Questions

To access free multiple choice questions on this topic, click here.

References

1.
Chen B, Choi H, Hirsch LJ, Katz A, Legge A, Buchsbaum R, Detyniecki K. Psychiatric and behavioral side effects of antiepileptic drugs in adults with epilepsy. Epilepsy Behav. 2017 Nov;76:24-31. [PubMed: 28931473]
2.
Brodie MJ. Sodium Channel Blockers in the Treatment of Epilepsy. CNS Drugs. 2017 Jul;31(7):527-534. [PubMed: 28523600]
3.
Weston J, Bromley R, Jackson CF, Adab N, Clayton-Smith J, Greenhalgh J, Hounsome J, McKay AJ, Tudur Smith C, Marson AG. Monotherapy treatment of epilepsy in pregnancy: congenital malformation outcomes in the child. Cochrane Database Syst Rev. 2016 Nov 07;11:CD010224. [PubMed: 27819746]
4.
Rodrigues C, Chiron C, Rey E, Dulac O, Comets E, Pons G, Jullien V. Population pharmacokinetics of oxcarbazepine and its monohydroxy derivative in epileptic children. Br J Clin Pharmacol. 2017 Dec;83(12):2695-2708. [PMC free article: PMC5698580] [PubMed: 28771787]
5.
Glauser TA. Oxcarbazepine in the treatment of epilepsy. Pharmacotherapy. 2001 Aug;21(8):904-19. [PubMed: 11718497]
6.
Abou-Khalil BW. Antiepileptic Drugs.

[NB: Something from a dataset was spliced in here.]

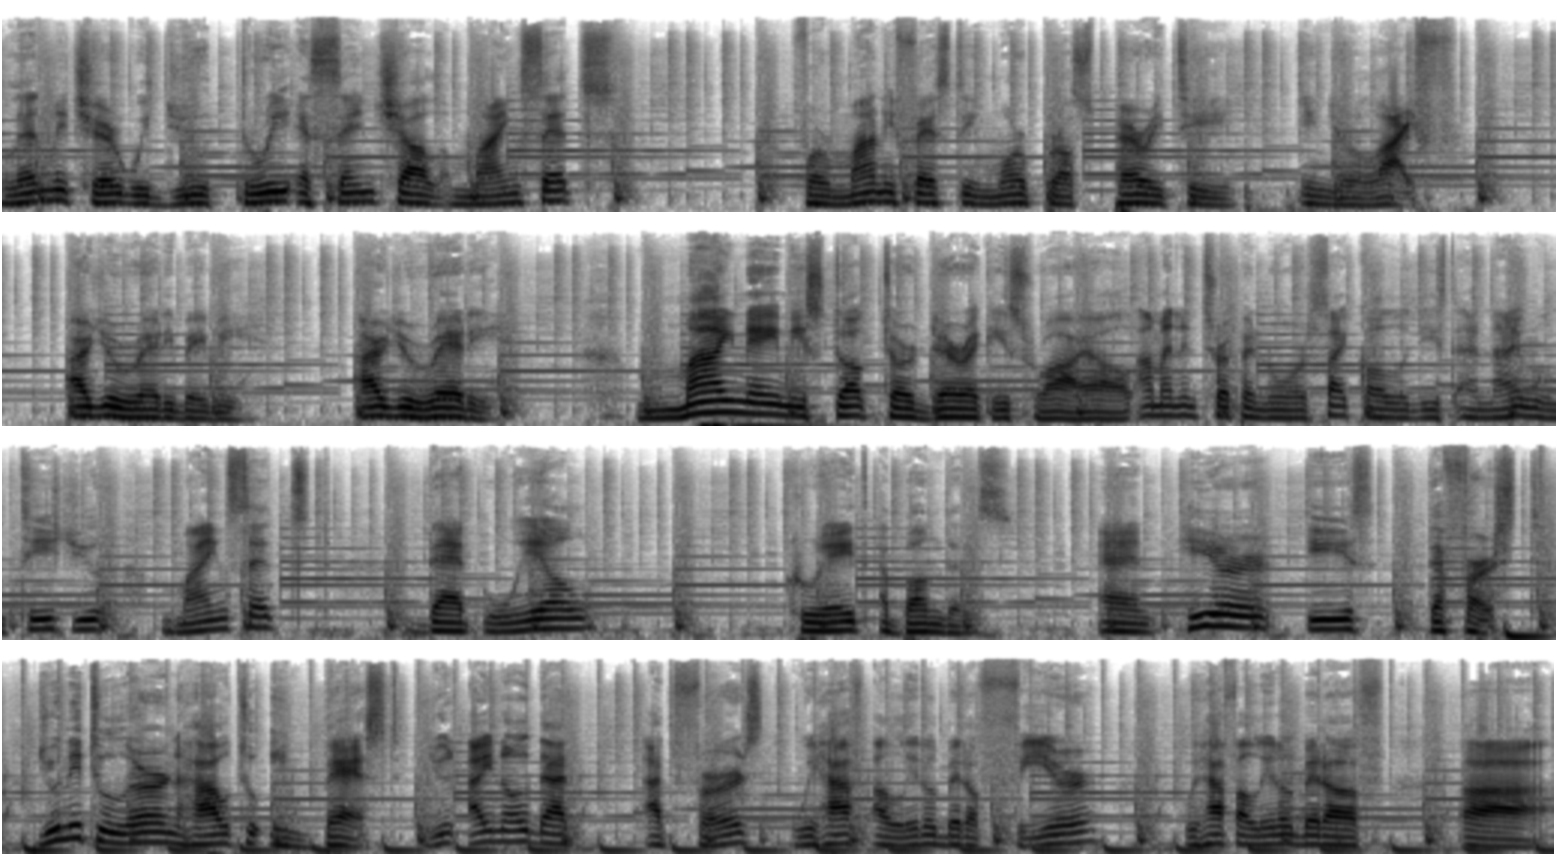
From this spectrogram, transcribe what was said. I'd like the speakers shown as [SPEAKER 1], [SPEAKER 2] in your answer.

Continuum (Minneap Minn). 2016 Feb;22(1 Epilepsy):132-56. [PubMed: 26844734]
7.
Wang PW, Ketter TA, Becker OV, Nowakowska C. New anticonvulsant medication uses in bipolar disorder. CNS Spectr. 2003 Dec;8(12):930-2, 941-7. [PubMed: 14978468]
Copyright © 2018, StatPearls Publishing LLC.

This book is distributed under the terms of the Creative Commons Attribution 4.0 International License (http://creativecommons.org/licenses/by/4.0/), which permits use, duplication, adaptation, distribution, and reproduction in any medium or format, as long as you give appropriate credit to the original author(s) and the source, a link is provided to the Creative Commons license, and any changes made are indicated.

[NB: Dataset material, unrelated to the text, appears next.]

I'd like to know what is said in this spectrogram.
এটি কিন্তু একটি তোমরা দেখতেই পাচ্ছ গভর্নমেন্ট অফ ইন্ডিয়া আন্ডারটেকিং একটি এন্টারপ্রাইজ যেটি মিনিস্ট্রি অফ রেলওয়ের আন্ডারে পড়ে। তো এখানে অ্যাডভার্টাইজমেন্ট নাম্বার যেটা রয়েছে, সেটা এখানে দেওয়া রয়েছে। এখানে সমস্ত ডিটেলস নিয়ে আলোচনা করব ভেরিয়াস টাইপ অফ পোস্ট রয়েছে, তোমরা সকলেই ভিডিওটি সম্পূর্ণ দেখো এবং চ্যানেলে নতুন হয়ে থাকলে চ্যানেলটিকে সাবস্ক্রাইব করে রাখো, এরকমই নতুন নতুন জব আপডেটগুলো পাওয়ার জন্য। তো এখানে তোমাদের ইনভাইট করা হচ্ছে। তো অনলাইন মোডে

Bookshelf ID: NBK482313PMID: 29493938

Views

  • PubReader
  • Print View
  • Cite this Page

Related information

  • PMC
    PubMed Central citations
  • PubMed
    Links to PubMed

Similar articles in PubMed

See reviews...See all...

Recent Activity

Your browsing activity is empty.

Activity recording is turned off.

Turn recording back on

See more...